• [Problem to solve]:
The result should be a word-for-word retyping of the entries below, free of pictures.

[Collected data entries]
- - - -

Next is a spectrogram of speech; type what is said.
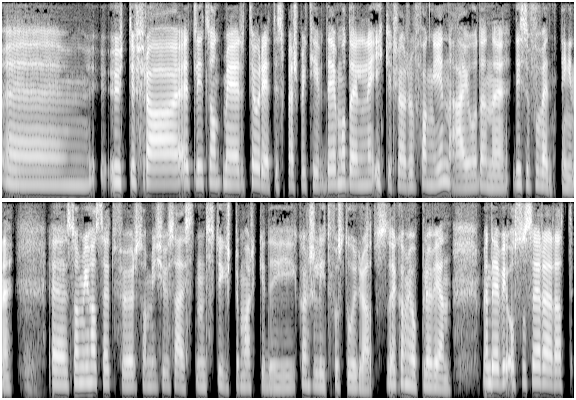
Uh, Ut ifra et litt sånt mer teoretisk perspektiv. Det modellene ikke klarer å fange inn, er jo denne, disse forventningene. Mm. Uh, som vi har sett før, som i 2016, styrte markedet i kanskje litt for stor grad. Så det kan vi oppleve igjen. Men det vi også ser, er at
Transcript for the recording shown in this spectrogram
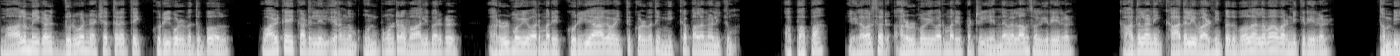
மாலுமிகள் துருவ நட்சத்திரத்தை குறிகொள்வது போல் வாழ்க்கை கடலில் இறங்கும் உன் போன்ற வாலிபர்கள் அருள்மொழிவர்மரை குறியாக வைத்துக் கொள்வது மிக்க பலனளிக்கும். அப்பப்பா இளவரசர் அருள்மொழிவர்மரை பற்றி என்னவெல்லாம் சொல்கிறீர்கள்? காதலனை காதலி வர்ணிப்பது போல் அல்லவா வர்ணிக்கிறீர்கள்? தம்பி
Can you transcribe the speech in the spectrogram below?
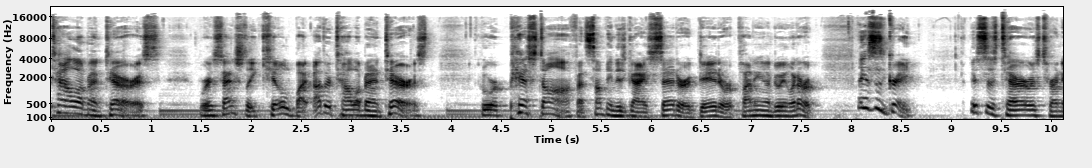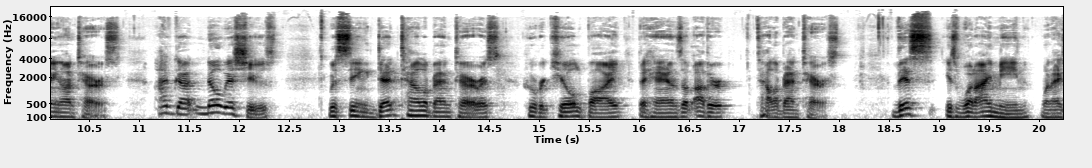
Taliban terrorists were essentially killed by other Taliban terrorists who were pissed off at something these guys said or did or were planning on doing, whatever. This is great. This is terrorists turning on terrorists. I've got no issues with seeing dead Taliban terrorists who were killed by the hands of other Taliban terrorists. This is what I mean when I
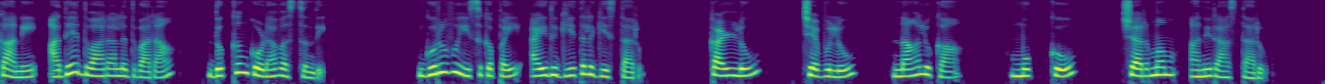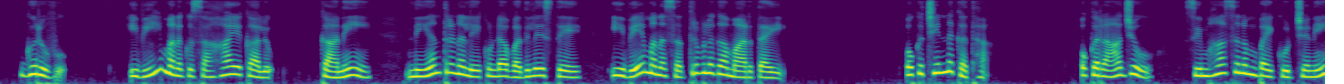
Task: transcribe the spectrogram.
కాని అదే ద్వారాల ద్వారా దుఃఖం కూడా వస్తుంది. గురువు ఇసుకపై ఐదు గీతలు గీస్తారు. కళ్ళు చెవులు నాలుక ముక్కు చర్మం అని రాస్తారు. గురువు ఇవి మనకు సహాయకాలు కాని నియంత్రణ లేకుండా వదిలేస్తే ఇవే మన శత్రువులుగా మారతాయి. ఒక చిన్న కథ. ఒక రాజు సింహాసనంపై కూర్చొని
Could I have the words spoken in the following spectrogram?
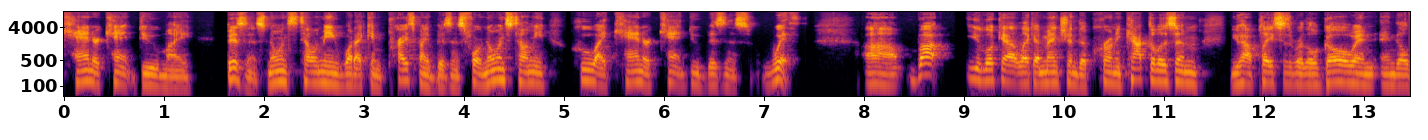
can or can't do my business. No one's telling me what I can price my business for. No one's telling me who I can or can't do business with. Uh, but you look at, like I mentioned, the crony capitalism, you have places where they'll go and, and they'll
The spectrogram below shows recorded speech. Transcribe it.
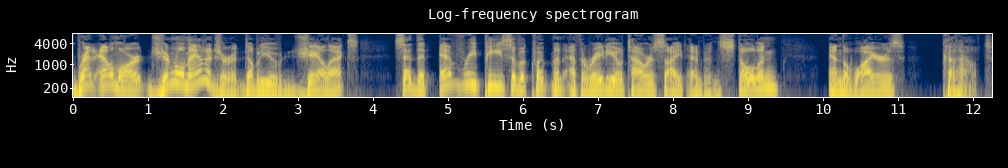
Brett Elmore, general manager at WJLX, said that every piece of equipment at the radio tower site had been stolen and the wires cut out.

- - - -

• [Result of this task]:
Next is a spectrogram of speech; type what is said.
Uh, Ut ifra et litt sånt mer teoretisk perspektiv. Det modellene ikke klarer å fange inn, er jo denne, disse forventningene. Mm. Uh, som vi har sett før, som i 2016, styrte markedet i kanskje litt for stor grad. Så det kan vi oppleve igjen. Men det vi også ser, er at
Transcript for the recording shown in this spectrogram
மாலுமிகள் துருவ நட்சத்திரத்தை குறிகொள்வது போல் வாழ்க்கை கடலில் இறங்கும் உன் போன்ற வாலிபர்கள் அருள்மொழிவர்மரை குறியாக வைத்துக் கொள்வது மிக்க பலனளிக்கும். அப்பப்பா இளவரசர் அருள்மொழிவர்மரை பற்றி என்னவெல்லாம் சொல்கிறீர்கள்? காதலனை காதலி வர்ணிப்பது போல் அல்லவா வர்ணிக்கிறீர்கள்? தம்பி
Can you transcribe the speech in the spectrogram below?
Taliban terrorists were essentially killed by other Taliban terrorists who were pissed off at something these guys said or did or were planning on doing, whatever. This is great. This is terrorists turning on terrorists. I've got no issues with seeing dead Taliban terrorists who were killed by the hands of other Taliban terrorists. This is what I mean when I
Task: transcribe the spectrogram.
కాని అదే ద్వారాల ద్వారా దుఃఖం కూడా వస్తుంది. గురువు ఇసుకపై ఐదు గీతలు గీస్తారు. కళ్ళు చెవులు నాలుక ముక్కు చర్మం అని రాస్తారు. గురువు ఇవి మనకు సహాయకాలు కాని నియంత్రణ లేకుండా వదిలేస్తే ఇవే మన శత్రువులుగా మారతాయి. ఒక చిన్న కథ. ఒక రాజు సింహాసనంపై కూర్చొని
Could I have the words spoken in the following spectrogram?
can or can't do my business. No one's telling me what I can price my business for. No one's telling me who I can or can't do business with. Uh, but you look at, like I mentioned, the crony capitalism, you have places where they'll go and, and they'll
The spectrogram below shows recorded speech. Transcribe it.
Brett Elmore, general manager at WJLX, said that every piece of equipment at the radio tower site had been stolen and the wires cut out.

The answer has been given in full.